Henry VIII ordered the dissolution of the monasteries in 1538 and Delapre Abbey lost its female inhabitants, though the Abbey remains gloriously defiant to this day, the Friends of Delapre Abbey ensuring that their stubborn opposition to the development of this historic site leaves it for the whole of the town, and country, to enjoy.
King Charles II ordered our castles destruction and the razing of the town in 1662 as Northampton had stubbornly supported the Roundhead Parliamentarians during the Civil War. Most of the castle went, Northampton remained, until 1675 when a Great Fire finished Charlie’s job for him. The King donated 1,000 tons of timber from Salcey Forest for the rebuilding of the town, this passive-aggressive nature left the people of Northampton rather confused. Did the King hate or love them? We erected a statue of him on our main church in town as a thank you but we’ve never really trusted the Crown here, much, since.
If we jump to the nineteenth century you’ll find a perfect example of the stubbornness of Northamptonians in the election of Charles Bradlaugh, MP, a stubborn fellow himself. An atheist free-thinker who refused to swear an Oath of Allegiance to a God he did not believe in. Contentious for the Victorian British in 1880 it led to his de-selection and a re-election. The people of Northampton, however, wanted Bradlaugh. Three times in succession he was elected, de-selected and re-elected by the town until a fourth election saw the law itself change and the town finally secure the man they wanted. This greatly upset those who vigorously opposed the amendment. This included the Conservative Party, the Church of England and the Catholic Church. More reason for this maverick town to love Bradlaugh. George Bernard Shaw was a keen supporter of Bradlaugh and a young Indian barrister was one of 3,000 who attended his funeral. Gandhi’s participation a true testament from a stubborn hero to a stubborn hero for a stubborn town.

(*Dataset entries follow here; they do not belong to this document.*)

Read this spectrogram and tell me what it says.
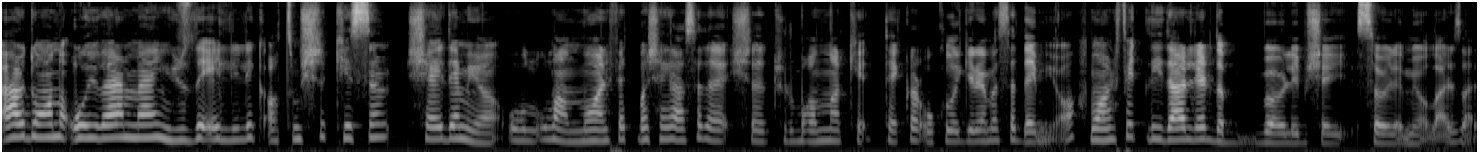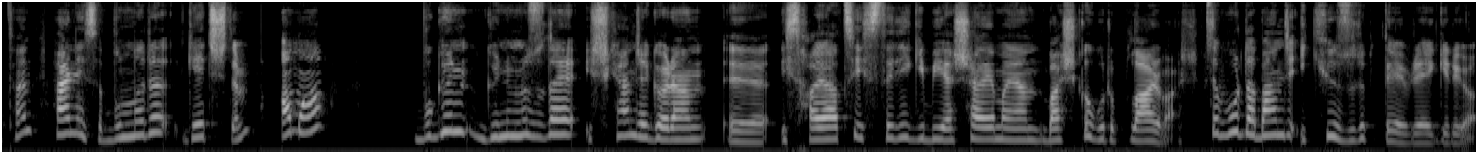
Erdoğan'a oy vermeyen %50'lik 60'lık kesim şey demiyor. Ulan muhalefet başa gelse de işte türbanlar tekrar okula giremese demiyor. Muhalefet liderleri de böyle bir şey söylemiyorlar zaten. Her neyse bunları geçtim ama Bugün günümüzde işkence gören, e, hayatı istediği gibi yaşayamayan başka gruplar var. İşte burada bence ikiyüzlülük devreye giriyor.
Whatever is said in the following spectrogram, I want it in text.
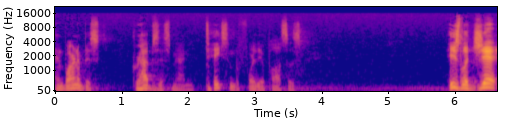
And Barnabas grabs this man. He takes him before the apostles. He's legit.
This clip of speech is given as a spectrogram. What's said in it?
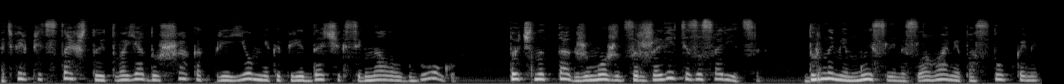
А теперь представь, что и твоя душа, как приемник и передатчик сигналов к Богу, точно так же может заржаветь и засориться дурными мыслями, словами, поступками.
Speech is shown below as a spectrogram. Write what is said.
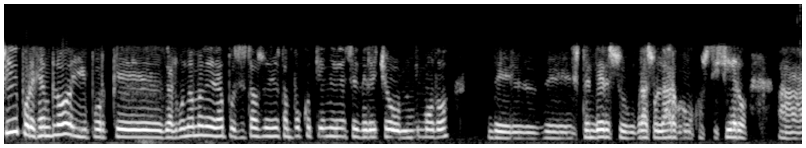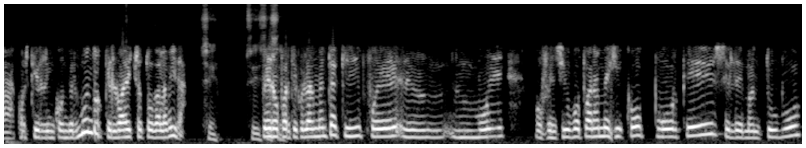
Sí, por ejemplo, y porque de alguna manera pues Estados Unidos tampoco tiene ese derecho modo de, de, extender su brazo largo justiciero a cualquier rincón del mundo, que lo ha hecho toda la vida. Sí, sí, sí Pero sí. particularmente aquí fue um, muy ofensivo para México porque se le mantuvo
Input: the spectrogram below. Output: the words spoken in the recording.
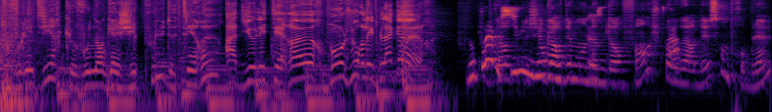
Vous voulez dire que vous n'engagez plus de terreur? Adieu les terreurs, bonjour les blagueurs. Donc ouais, J'ai gardé- J'ai mignon. gardé mon âme d'enfant, je peux regarder sans problème.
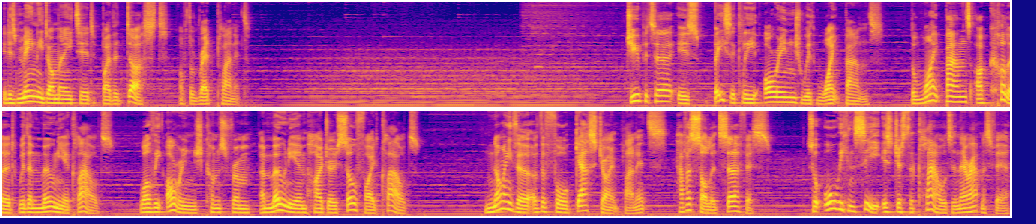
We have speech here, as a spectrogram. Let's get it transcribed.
It is mainly dominated by the dust of the red planet. Jupiter is basically orange with white bands. The white bands are coloured with ammonia clouds, while the orange comes from ammonium hydrosulfide clouds. Neither of the four gas giant planets have a solid surface, so all we can see is just the clouds in their atmosphere.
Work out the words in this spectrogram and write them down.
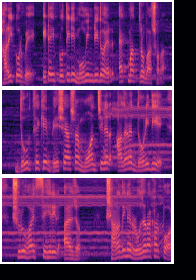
ভারী করবে, এটাই প্রতিটি মুমিন হৃদয়ের একমাত্র বাসনা। দূর থেকে ভেসে আসা মোয়াজ্জিনের আজানের ধ্বনি দিয়ে শুরু হয় সেহেরির আয়োজন। সারাদিনের রোজা রাখার পর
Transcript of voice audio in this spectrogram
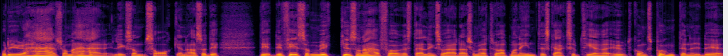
och det är ju det här som är liksom saken. Alltså det, det, det finns så mycket sådana här föreställningsvärldar som jag tror att man inte ska acceptera utgångspunkten i. Det,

I mentioned our geographical position, earlier. We are neither London nor Birmingham, instead stuck midway between the two. We have a railway, of course, but off the main line. The reasons are varied but again down to stubbornness. You either believe the gradients too steep for Victorians to tackle (hmm) or the sadly more obvious one of Northamptonians refusing the construction of a direct link to London on their land.
We are a large town, very large. One of the largest towns in England, yet we have been denied or turned down city status more times than I can remember. It leaves us all a bit confused. We still blame our historical stubbornness to the Crown for this anomaly, who have yet to approve and sign off our city status. I doubt this’ll change any time soon. .This may have saved the town during World War 2 as we were rarely bombed. I believe the Zeppelin raids of World War One killed people in St James but we suffered no deaths from enemy bombing some 25 years later. The only aircraft to crash in town was an allied bomber, crippled from a raid, falling into the heart of Northampton, ironically just missing the statue of Charles II on top of the church I spoke of earlier. Bullet holes from exploding ammunition cases can still be seen high on the sides of All Saints.
Northampton has grown rapidly in the last 68 years since the war has ended. We were the fastest growing town in Europe in the 1970’s. We are no longer. We were the centre of the boot and shoe trade in this country a few decades before and after the war. We are no longer, though Crockett & Jones and Church’s shoes are still some of the most highly prized footwear in the world.
I haven’t even touched on the only assassinated British Prime Minister being another Northampton MP, a Kings love for his dead Queen and the 720 year old statue that has stood as a mark of his sorrow ever since, the tunnels that criss-cross the subterranean town centre and the guy who co-discovered DNA being a Northamptonian. We also lay claim to the last Doctor Who, Matt Smith, a local lad. His Tardis is bigger on the inside than the out. Now that’s confusing.
Stephen Kerr – August 2013